Risk factors in the development of arthritis
The nature of risk when it comes to conditions such as arthritis can effectively fall into two categories – those factors which you can’t control and those you can.
Factors which may place you at a higher risk for arthritis, which cannot be prevented are:
- Genetics and family history: It is not entirely known why, but genetics do appear to play a role. It’s not uncommon for arthritic conditions to run in families. Risk is higher if you have genes which may make you more susceptible to environmental influences which can trigger arthritis. Parents, siblings or even grandparents with an arthritis type can place you at higher risk for developing a similar condition too.
- The aging process: Arthritis symptoms do typically worsen with age, especially those of osteoarthritis, RA and gout.

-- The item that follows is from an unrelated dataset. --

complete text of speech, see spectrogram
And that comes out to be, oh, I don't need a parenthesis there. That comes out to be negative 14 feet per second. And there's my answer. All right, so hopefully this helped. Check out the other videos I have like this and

- Your sex: A higher number of women tend to develop inflammatory arthritis conditions than men. Gout for instance, is more likely to develop in men than women.

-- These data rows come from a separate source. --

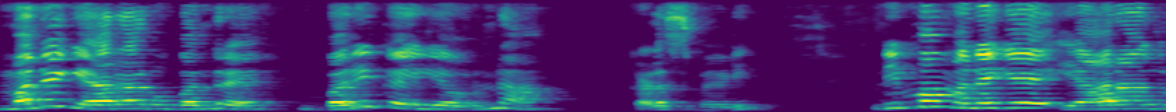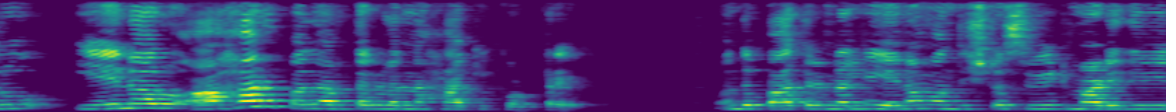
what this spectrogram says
ಮನೆಗೆ ಯಾರು ಬಂದರೆ ಬರೀ ಕೈಲಿ ಅವ್ರನ್ನ ಕಳಿಸ್ಬೇಡಿ. ನಿಮ್ಮ ಮನೆಗೆ ಯಾರಾದರೂ ಏನಾದರೂ ಆಹಾರ ಪದಾರ್ಥಗಳನ್ನು ಹಾಕಿ ಕೊಟ್ಟರೆ ಒಂದು ಪಾತ್ರೆಯಲ್ಲಿ ಏನೋ ಒಂದಿಷ್ಟು ಸ್ವೀಟ್ ಮಾಡಿದ್ದೀವಿ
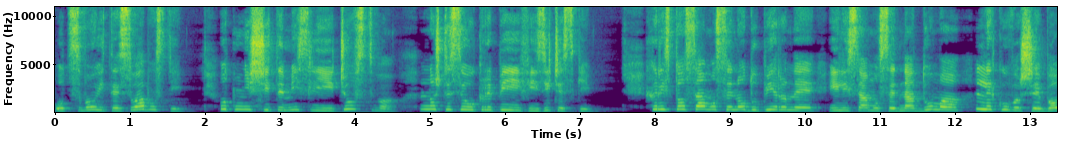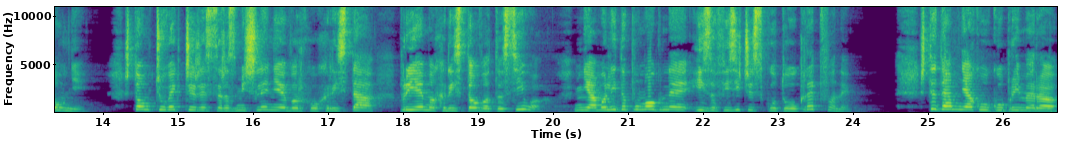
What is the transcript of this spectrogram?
от своите слабости, от нишите мисли и чувства, но ще се укрепи и физически. Христос само с едно допиране или само с една дума лекуваше болни. Щом човек чрез размишление върху Христа приема Христовата сила, няма ли да помогне и за физическото укрепване? Ще дам няколко примера,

Risk factors which may be prevented include:
- Obesity and excess weight: Those with excess weight problems are at higher risk of developing arthritis following prolonged periods of unnecessary stress on the body’s joints. Areas most vulnerable include the spine, hips and knees.
- Joint injuries (past): Previous injuries, even if they have healed, are at increased risk of eventually developing arthritic symptoms.

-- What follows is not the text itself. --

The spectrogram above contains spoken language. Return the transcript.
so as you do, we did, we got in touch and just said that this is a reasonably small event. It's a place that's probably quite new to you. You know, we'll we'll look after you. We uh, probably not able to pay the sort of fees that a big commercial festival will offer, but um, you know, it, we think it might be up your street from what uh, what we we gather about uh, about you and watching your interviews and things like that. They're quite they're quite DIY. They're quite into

When it comes to lifestyle patterns and habits, you can influence your level of risk by making appropriate changes to your activity levels (especially repetitive motion), diet and even the environments which you frequent.
Complications which can arise from arthritis include:
- Chronic or long-term pain and stiffness
- Increased difficulties with performing basic daily activities
- Joint twisting or deformity